Nothing Galbraith says is allowed to pass unillustrated, despite the fact that his prose has the virtue of illustrating itself. In the first episode, the line that struck home strongest was the one about the rich having a more acute sense of injustice than the poor. The idea stood out because for once we were allowed to dwell on it, without being shown an actor, dressed up as a rich man, evincing a more acute sense of injustice, while another actor, dressed up as a poor man, evinced a less acute sense of injustice, both actors standing in the middle of a map of Europe decorated with graphs indicating wealth by lit-up rows of bulging money-bags and poverty by lit-up rows of empty grain-sacks, while a flashing arrow bobbled up and down on a scale marked with degrees of injustice, the whole set having been built on the back of a lorry, which a long pull-back by the crane camera revealed to he travelling through outer Mongolia.
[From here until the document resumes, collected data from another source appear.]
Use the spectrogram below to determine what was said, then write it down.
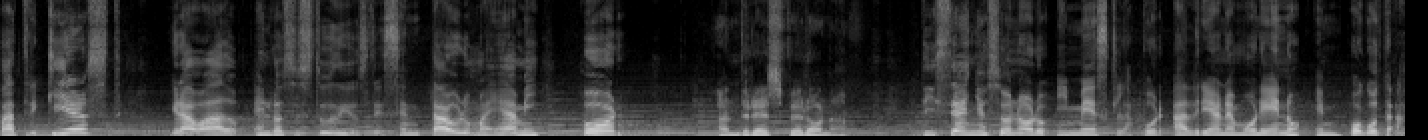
Patrick Kirst, grabado en los estudios de Centauro, Miami, por Andrés Verona. Diseño sonoro y mezcla por Adriana Moreno en Bogotá.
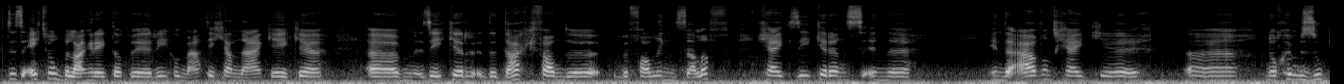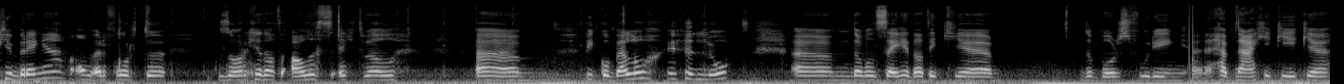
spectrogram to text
Het is echt wel belangrijk dat we regelmatig gaan nakijken. Ehm, zeker de dag van de bevalling zelf ga ik zeker eens in de, in de avond ga ik, eh, eh, nog een bezoekje brengen om ervoor te zorgen dat alles echt wel ehm, picobello loopt. Ehm, dat wil zeggen dat ik eh, de borstvoeding heb nagekeken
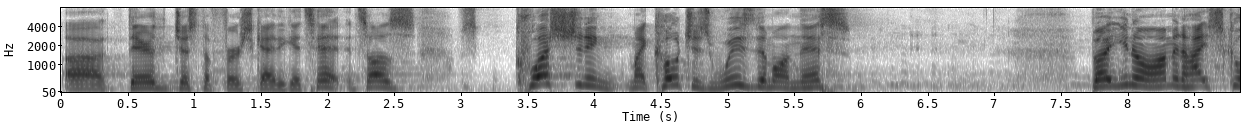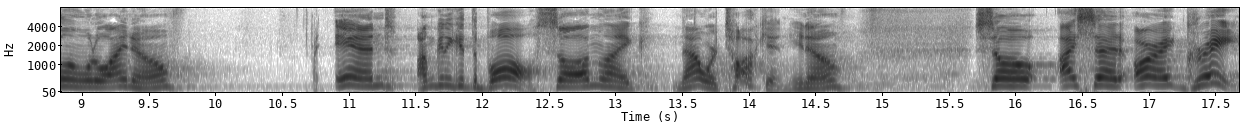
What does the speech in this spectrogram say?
uh, they're just the first guy that gets hit. And so I was, was questioning my coach's wisdom on this. But you know, I'm in high school and what do I know? And I'm going to get the ball. So I'm like, now we're talking, you know? So I said, all right, great.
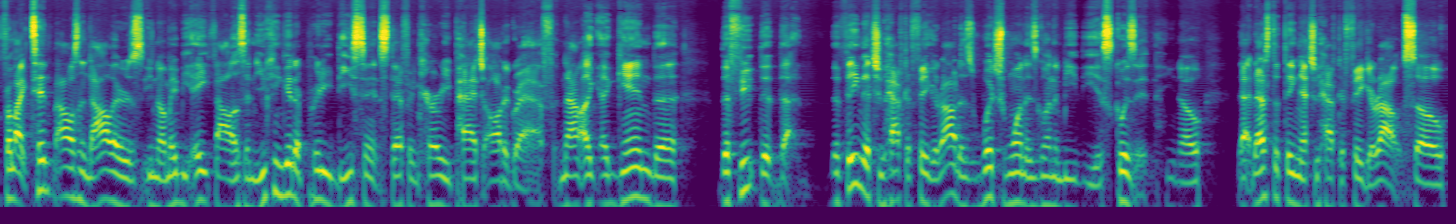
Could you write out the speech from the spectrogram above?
for like ten thousand dollars, you know, maybe eight thousand, you can get a pretty decent Stephen Curry patch autograph. Now, again, the the the, the the thing that you have to figure out is which one is going to be the exquisite. You know, that that's the thing that you have to figure out. So,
Pinter’s The Lover (Yorkshire) was a more substantial revival than the recent ‘The Collection.’ As a married couple supplying fantasy-figures for each other in the afternoons, Vivien Merchant and Patrick Allen coped doggedly with the various levels of unreality. The famous Merchant legs looked good in stilettos and the famous Allen voice was still adding an ‘m’ sound to every word: ‘By the waym’ and ‘Let’s have some brandym.’ It remained doubtful whether Pinter’s agility in switching moods matched the audience’s agility in switching off.

The second instalment of Wildlife on One (BBC1, stupid title) was gripping about sharks, as opposed to the first instalment, which was funny about Midway Island, populated by imbecilic birds with names like gooney, the nodder, the dullard and the dolt. According to Hoyle (BBC2) was an overblown tribute to the famous astronomer, unwatchably eked out by dramatised episodes from his novels. Guilty or Innocent (Thames) was a passable American documentary about a murder case, starring George Peppard. He wasn’t guilty but he wasn’t all that wonderful, either. Ambiguity, etc.

There was an, interesting Lively Arts (BBC2) about the Rupert Foundation conductors’ competition. The young winner gave an eloquent account of Beethoven’s First. But who was Rupert Foundation? ‘Bouquet of Barbed Wire’ is back, now called Another Bouquet (LWT). By my calculations, all done with matches, in three more episodes everybody Will have screwed everybody.

The Observer, 16th January 1977